As for USRP N3XX devices, each AW2S RU is connected through either 2x10Gbps or 2x25Gbps fibers to our SophiaNode cluster. The same oai5g-rru scripts can be used with e.g.,
-R jaguar option to demonstrate how to use a AW2S RU to set up a 5G demo using OAI5G microfunctions on R2lab.
Note that the N300 USRP device and the JAGUAR RU are connected to HUBER+SUHNER SENCITY® OCCHIO MIMO 2x2 5G omnidirectional antennas, while the N320 USRP device and the PANTHER RU use HUBER+SUHNER SENCITY® OCCHIO MIMO 4x4 5G omnidirectional antennas.
Huawei LTE Stick
The testbed currently includes 1 Huawei LTE stick:
- One Huawei E3372 sticks on node fit26

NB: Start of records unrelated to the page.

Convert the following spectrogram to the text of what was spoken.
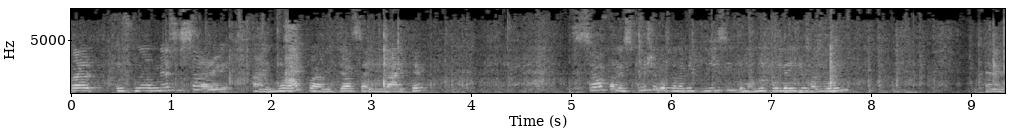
But it's not necessary, I know, but just I like it. So Soft and squishy was gonna be easy to manipulate your balloon and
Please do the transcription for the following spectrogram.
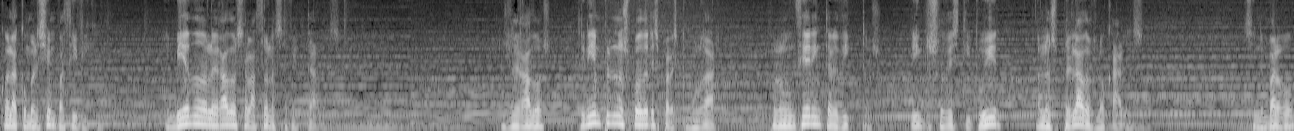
con la conversión pacífica, enviando legados a las zonas afectadas. Los legados tenían plenos poderes para excomulgar, pronunciar interdictos e incluso destituir a los prelados locales. Sin embargo,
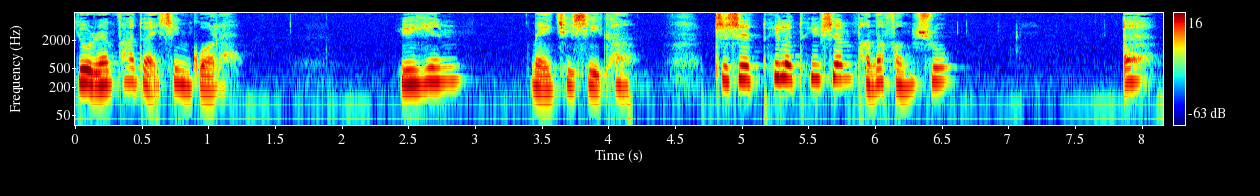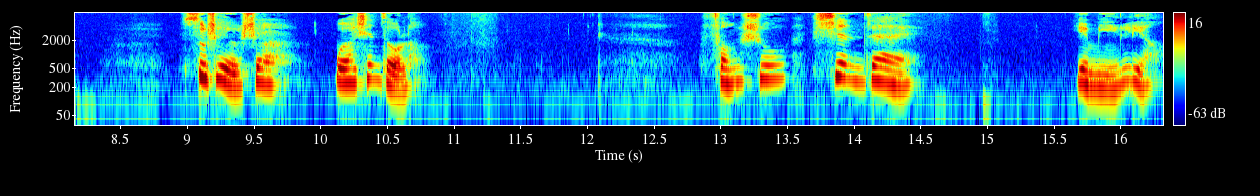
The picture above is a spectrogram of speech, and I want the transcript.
有人发短信过来。余音没去细看，只是推了推身旁的冯叔。哎，宿舍有事儿，我要先走了。冯叔现在也明了，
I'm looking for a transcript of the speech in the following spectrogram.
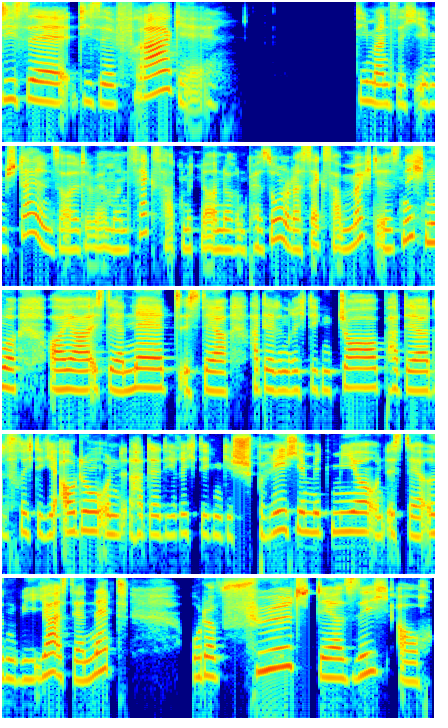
Diese diese Frage die man sich eben stellen sollte, wenn man Sex hat mit 'ner anderen Person oder Sex haben möchte, ist nicht nur: „Oh ja, ist der nett? Ist der hat der den richtigen Job? Hat der das richtige Auto und hat der die richtigen Gespräche mit mir und ist der irgendwie ja, ist der nett oder fühlt der sich auch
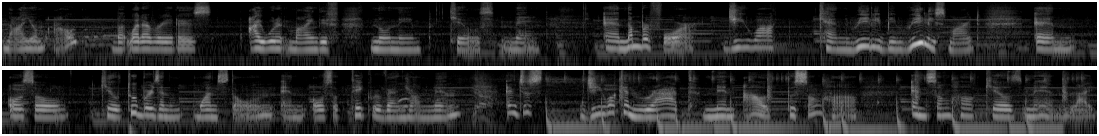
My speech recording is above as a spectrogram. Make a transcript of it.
Nayom out. But whatever it is, I wouldn't mind if No Name kills Min. And number four, Jiwa can really be really smart and also kill two birds in one stone and also take revenge on Min and just Jiwa can rat Min out to Songha and Songha kills Min like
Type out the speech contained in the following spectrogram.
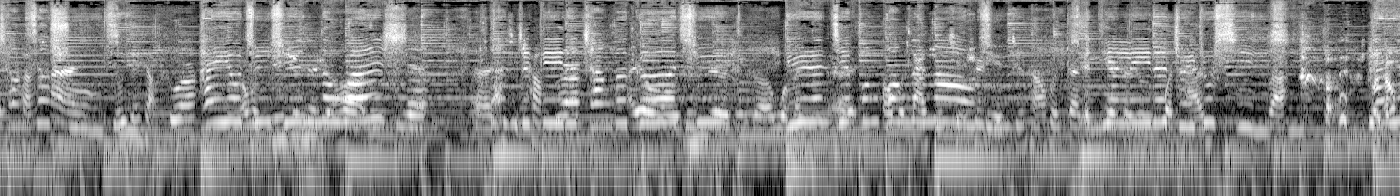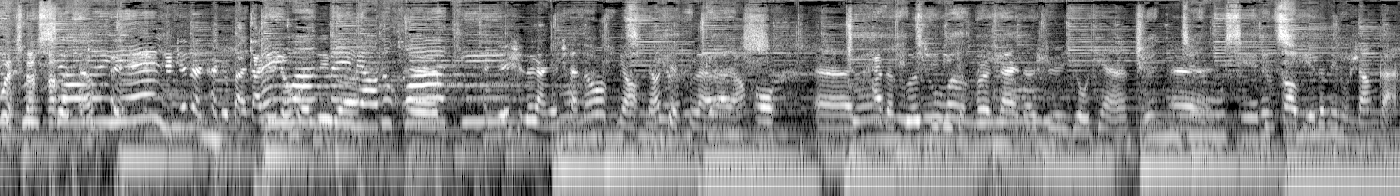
传看流行小说，包括军训的时候那些呃一起唱歌，还有就是这个我们呃包括大学寝室里经常会干的一件事就是卧谈，是吧？卧谈会，卧谈会，就真的他就把大学生活这个呃很。真实的感觉全都描描写出来了，然后，呃，他的歌曲里整个带的是有点，呃，就告别的那种伤感，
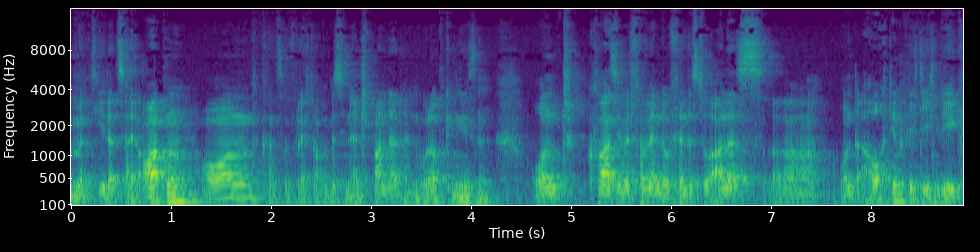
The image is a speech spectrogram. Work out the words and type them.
mit jederzeit orten und kannst du vielleicht auch ein bisschen entspannter deinen Urlaub genießen. Und quasi mit Verwendung findest du alles äh, und auch den richtigen Weg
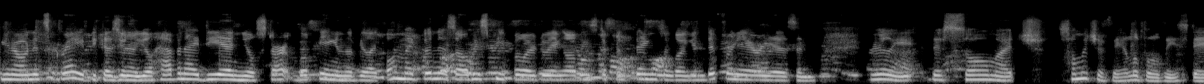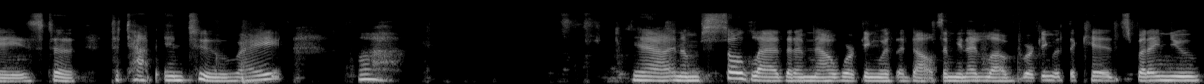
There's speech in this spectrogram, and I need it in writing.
you know, and it's great because, you know, you'll have an idea and you'll start looking and they'll be like, oh my goodness, all these people are doing all these different things and going in different areas. And really, there's so much, so much available these days to, to tap into, right? Ah. Yeah, and I'm so glad that I'm now working with adults. I mean, I loved working with the kids, but I knew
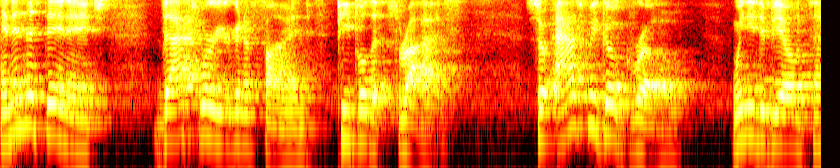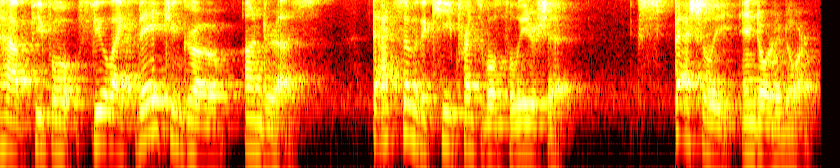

(with SIM IMSI <208950000000015>).
Bluetooth 4.2/5.0 Low Energy (BLE) devices
- Two RedBearLab BLE Nano Kit v2 devicess on nodes fit01 anf fit03, loaned by Eurecom.
5G Quectel RM 500Q-GL modules connected via USB3 to fit nodes
- One attached to fit07 with SIM IMSI: <001010000000003>
- One attached to fit09 with SIM IMSI: <001010000000004>
- One attached to fit18 with SIM IMSI: <001010000000005>
- One attached to fit31 with SIM IMSI: <208950000000010>
- One attached to fit32 with SIM IMSI: <208950000000011>
- One attached to fit34 with SIM IMSI: <208950000000009>
Raspberry Pi4 with 5G Quectel RM 500Q-GL
The testbed includes three other 5G modules composed of a Raspberry Pi4 device with a hat used to connect a Quectel RM 500Q-GL module using specific kits (composed of M.2/USB3 interface and 4 antennas):
- qhat01 with SIM IMSI: <001010000000006>
- qhat02 with SIM IMSI: <001010000000007>
- qhat03 with SIM IMSI: <001010000000008>
Those three Raspberry Pi4 devices are also connected via Ethernet port to the
control wired interface.
Nodes detailed information
Clicking in the header will focus on nodes that have a USRP device
The testbed routinely runs a thorough raincheck procedure, to make sure that all is in order.
Stay away from nodes that show up behind a big red circle, as this means that the node is not in good shape.